Archaeologists reckon this moving toy, with an image of a running fawn, may be 14,000 years old. If it is the case, it is the most ancient moving image to date. This engraved disk with an image of a running fawn or hind may be the oldest image meant to actually represent movement in a a sequence of images, through the optical illusion on which cinematic images are based.
Archaeologists think this spinning disc might be a children’s toy! It’s at least 14,000 years old. When you spin it, the two sides make it look like the deer is running. Delightful! #archaeology pic.twitter.com/Mby4b1lvBc— maiya🏺 (@muckymaiya) 9 de febrero de 2018
There is quite a number of dimensions to take into account when defining the semiotic specificity of film, and of course there is no actual "film" in this prehistoric toy—nor in present-day "films" for that matter. But the cinematic nature of this image is a giant's step bridging the paintings of Lascaux and Altamira and the optical toys of the eighteenth or nineteenth century which are usually identified with the 'prehistory' of cinema.
Then there is also another dimension of the cinematic experience, one which is absent in the Paleolithic spinning disc—the projection of images through light. This is usually associated with early modern experiments such as the camera obscura and, later, the phantasmagoria. But there is a Paleolithic precedent for that as well—the play of shadows on the walls of the cave, around the fireplace, which may have contributed to inspire Paleolithic paintings in the first place.
As to the camera obscura, although it was popularized as a pictorial aid for artists in the Renaissance, it is sometimes created accidentally, as has been the case for instance in a couple of rooms of my own, one while I was a teenager, the other at present. The same may have been the case in countless rooms and huts and caves... but to my knowledge it did not inspire a technology of representation or an art form before the Renaissance.
Playing with shadows, on the other hand, is immediately intuitive as a form of children's play, and shadow plays or theatralized silhouettes are present in many cultures today—sometimes the shadows become physical moving silhouettes. It is just possible that there is an interesting allusion to it in Plato's narrative of the Myth of the cavern, combined perhaps with a reference to puppet plays. It is the shadows on the wall that made Plato glimpse the nature of reality as a representation and collective fiction. It is to that shadow play that we can trace back the beginning of communal symbol-making, of fictional narrative, of art, of entertainment —and also of the philosophy that reveals the communal fictionality of our cultural environment.
As to the moving paleolithic spinning disc, it is no doubt a toy —which places toys at the origin of art as well— but it is also a giant's step forward for mankind in the technology of representational art, and on the pathway of creativity.

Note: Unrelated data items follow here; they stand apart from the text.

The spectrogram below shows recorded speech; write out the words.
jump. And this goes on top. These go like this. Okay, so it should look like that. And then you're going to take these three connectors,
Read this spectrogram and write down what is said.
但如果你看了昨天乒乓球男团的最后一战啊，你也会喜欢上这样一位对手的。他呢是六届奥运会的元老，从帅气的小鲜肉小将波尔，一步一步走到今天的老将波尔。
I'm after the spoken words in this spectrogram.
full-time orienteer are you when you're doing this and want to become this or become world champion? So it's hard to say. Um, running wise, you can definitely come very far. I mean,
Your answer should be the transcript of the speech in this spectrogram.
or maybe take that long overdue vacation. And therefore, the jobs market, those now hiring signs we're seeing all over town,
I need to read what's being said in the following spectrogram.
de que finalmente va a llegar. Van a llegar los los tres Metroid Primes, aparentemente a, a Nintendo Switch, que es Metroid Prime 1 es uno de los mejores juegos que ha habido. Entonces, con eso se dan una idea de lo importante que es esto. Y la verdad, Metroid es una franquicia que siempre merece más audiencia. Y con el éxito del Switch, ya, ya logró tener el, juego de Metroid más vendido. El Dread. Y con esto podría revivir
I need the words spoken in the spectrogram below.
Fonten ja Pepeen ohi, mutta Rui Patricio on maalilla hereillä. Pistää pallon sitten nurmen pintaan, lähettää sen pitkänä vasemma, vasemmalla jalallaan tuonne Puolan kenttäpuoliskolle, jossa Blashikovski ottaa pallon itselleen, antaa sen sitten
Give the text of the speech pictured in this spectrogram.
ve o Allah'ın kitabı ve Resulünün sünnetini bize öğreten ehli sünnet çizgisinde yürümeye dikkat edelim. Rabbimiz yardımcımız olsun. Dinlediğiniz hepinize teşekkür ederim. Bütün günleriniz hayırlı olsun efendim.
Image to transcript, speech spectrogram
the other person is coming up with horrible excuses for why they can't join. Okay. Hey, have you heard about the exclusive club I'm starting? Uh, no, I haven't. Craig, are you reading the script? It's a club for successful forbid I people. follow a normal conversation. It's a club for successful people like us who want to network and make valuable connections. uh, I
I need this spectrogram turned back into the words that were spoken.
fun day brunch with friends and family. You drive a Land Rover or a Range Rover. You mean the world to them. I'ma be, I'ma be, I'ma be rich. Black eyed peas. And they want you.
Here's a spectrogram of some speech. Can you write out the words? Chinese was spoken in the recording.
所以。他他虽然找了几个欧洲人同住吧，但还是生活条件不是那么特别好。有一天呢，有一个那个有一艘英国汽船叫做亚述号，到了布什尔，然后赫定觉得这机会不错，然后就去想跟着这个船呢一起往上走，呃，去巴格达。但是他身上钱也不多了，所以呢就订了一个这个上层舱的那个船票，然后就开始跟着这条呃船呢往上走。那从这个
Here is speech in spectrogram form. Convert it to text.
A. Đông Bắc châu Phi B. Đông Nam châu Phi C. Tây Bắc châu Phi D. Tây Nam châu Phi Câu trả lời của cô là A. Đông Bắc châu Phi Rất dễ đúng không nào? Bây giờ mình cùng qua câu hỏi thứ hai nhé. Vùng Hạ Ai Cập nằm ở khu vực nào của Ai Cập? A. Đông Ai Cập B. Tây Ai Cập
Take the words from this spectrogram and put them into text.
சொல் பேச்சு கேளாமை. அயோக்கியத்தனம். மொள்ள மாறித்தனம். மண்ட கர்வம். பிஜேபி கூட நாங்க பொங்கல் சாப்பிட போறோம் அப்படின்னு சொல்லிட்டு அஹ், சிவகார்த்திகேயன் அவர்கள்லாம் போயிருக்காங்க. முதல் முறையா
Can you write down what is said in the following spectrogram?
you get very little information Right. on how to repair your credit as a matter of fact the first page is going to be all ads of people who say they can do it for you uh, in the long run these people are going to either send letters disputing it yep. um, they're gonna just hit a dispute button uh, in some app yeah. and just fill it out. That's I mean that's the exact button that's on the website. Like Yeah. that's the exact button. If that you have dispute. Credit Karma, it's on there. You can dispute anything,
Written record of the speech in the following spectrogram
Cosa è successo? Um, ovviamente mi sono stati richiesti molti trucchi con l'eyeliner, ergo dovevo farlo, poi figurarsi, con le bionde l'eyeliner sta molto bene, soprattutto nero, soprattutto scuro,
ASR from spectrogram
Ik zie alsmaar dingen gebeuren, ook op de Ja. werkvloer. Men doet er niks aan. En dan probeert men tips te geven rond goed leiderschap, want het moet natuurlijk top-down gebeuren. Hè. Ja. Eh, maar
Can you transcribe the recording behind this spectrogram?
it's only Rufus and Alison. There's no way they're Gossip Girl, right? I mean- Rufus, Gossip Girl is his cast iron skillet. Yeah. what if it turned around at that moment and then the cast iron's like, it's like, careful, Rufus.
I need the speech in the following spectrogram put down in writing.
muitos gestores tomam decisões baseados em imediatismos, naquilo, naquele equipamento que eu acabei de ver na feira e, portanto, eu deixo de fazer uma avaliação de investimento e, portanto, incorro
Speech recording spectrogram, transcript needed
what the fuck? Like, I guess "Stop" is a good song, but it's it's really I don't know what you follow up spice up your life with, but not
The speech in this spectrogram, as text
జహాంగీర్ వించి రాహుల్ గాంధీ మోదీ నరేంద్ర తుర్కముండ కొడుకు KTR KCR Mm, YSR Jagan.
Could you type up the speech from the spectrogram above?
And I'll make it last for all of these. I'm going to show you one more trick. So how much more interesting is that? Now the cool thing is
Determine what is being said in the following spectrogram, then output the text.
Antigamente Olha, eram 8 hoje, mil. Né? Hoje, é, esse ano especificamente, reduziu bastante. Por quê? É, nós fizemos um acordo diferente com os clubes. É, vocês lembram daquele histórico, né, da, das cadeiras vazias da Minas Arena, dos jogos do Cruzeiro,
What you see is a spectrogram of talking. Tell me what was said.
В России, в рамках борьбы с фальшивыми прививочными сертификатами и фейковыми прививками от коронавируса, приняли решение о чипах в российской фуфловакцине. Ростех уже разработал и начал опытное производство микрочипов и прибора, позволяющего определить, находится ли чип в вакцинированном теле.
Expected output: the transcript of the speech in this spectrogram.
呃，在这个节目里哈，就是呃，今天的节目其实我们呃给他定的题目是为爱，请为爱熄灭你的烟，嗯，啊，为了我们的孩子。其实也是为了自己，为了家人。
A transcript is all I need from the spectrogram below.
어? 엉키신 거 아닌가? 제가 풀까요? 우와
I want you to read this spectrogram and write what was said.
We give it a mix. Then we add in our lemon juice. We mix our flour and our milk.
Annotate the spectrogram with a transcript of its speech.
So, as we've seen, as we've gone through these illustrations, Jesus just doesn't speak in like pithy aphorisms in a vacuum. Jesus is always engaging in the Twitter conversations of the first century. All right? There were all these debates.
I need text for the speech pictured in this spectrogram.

Azéma, Marc. La Préhistoire du cinéma: Origines paléolithiques de la narration graphique et du cinématographe. Book + DVD. Editions Errance, 2011.
Rivère, Florent. "La préhistoire du cinéma." Florent Rivière 10 Nov. 2011.